I left that library that day feeling like a winner. Not because I had found what I had set out to find, an anthology, but because I was taking steps towards making things better. Maybe even one day I would join the ranks of all the Civil Rights workers who fought so hard to make changes in their small towns. I didn’t know what the future held, but I did know that with the knowledge that I had obtained I would be equipped to fight a good fight.
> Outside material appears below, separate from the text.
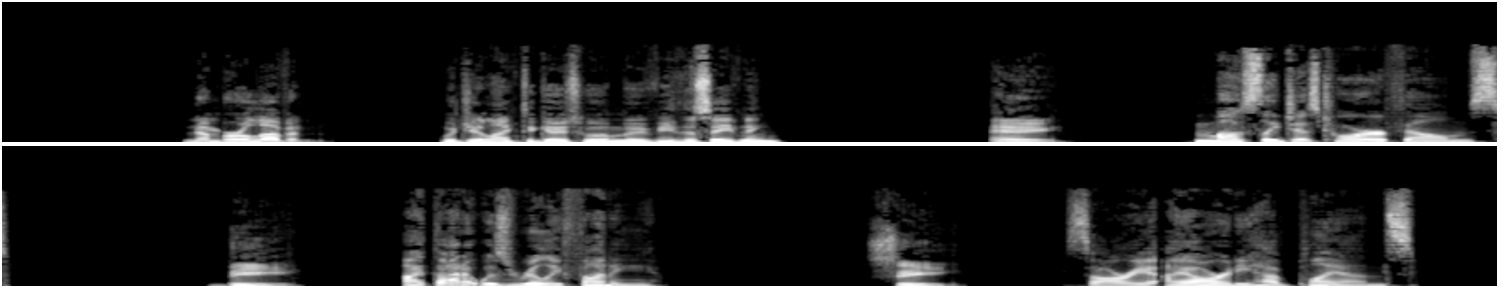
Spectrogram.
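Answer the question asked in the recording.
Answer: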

That’s why today I’m proud not only because I’ve brought many different people together, but I have proven both the librarian and Mrs. Allwood wrong. Not only did I put the anthology together, but some of my own work is included. I’m so elated to know that people can appreciate my work the same way that I had appreciated the work of the first African-American novelist that I read who inspired me to impact the lives of others. By the way, that author and I hang out together now.
While I am signing autographs and taking pictures, I look over to my left and I see a small, old and feeble-looking, white woman making her way to my table. It looks as if every step forward is a struggle for her even with her little wooden cane. Initially, I think nothing of her presence except that she’s another library patron probably coming here to get away from her loneliness at home. Once she gets closer, I began to recognize her and the widest smile materializes on my face.
I quickly finish signing my autograph for a young black woman with twist-curls and stand up to greet the older woman. When she sees my inviting smile, she begins to smile as well. A smile that would have melted the hearts of a million white supremacists.
I began to speak-- not exactly sure of what I’d say, but the words just came out.
I extended my hand to hers and said, “Hello Mrs. Allwood. It’s good to see you. It’s been years,” I said patting her hand gently and smiling. She responded, her speech slightly slurred, possibly a stroke survivor. “I was wond’ring if you could sign this book that I picked up. It’s one of the best pieces of lit’ture I’ve ever read. It’s much better than a lot of the pieces that we used to read in class. And to think, I know the author personally,” she said not relinquishing her smile.
I could have expressed my sincere disapprobation of her and her racist comments when I was in high school. I could have utterly embarrassed her because at this moment she was totally at my mercy. But, I could tell that whatever life circumstances she had gone through since we last encountered each other had already done that and had changed her completely. “Sure, Mrs. Allwood. I’d be happy to sign my autograph,” I said realizing at that moment that if it had not been for her making me so angry all those years ago, I wouldn’t be here today the happiest I’ve ever been.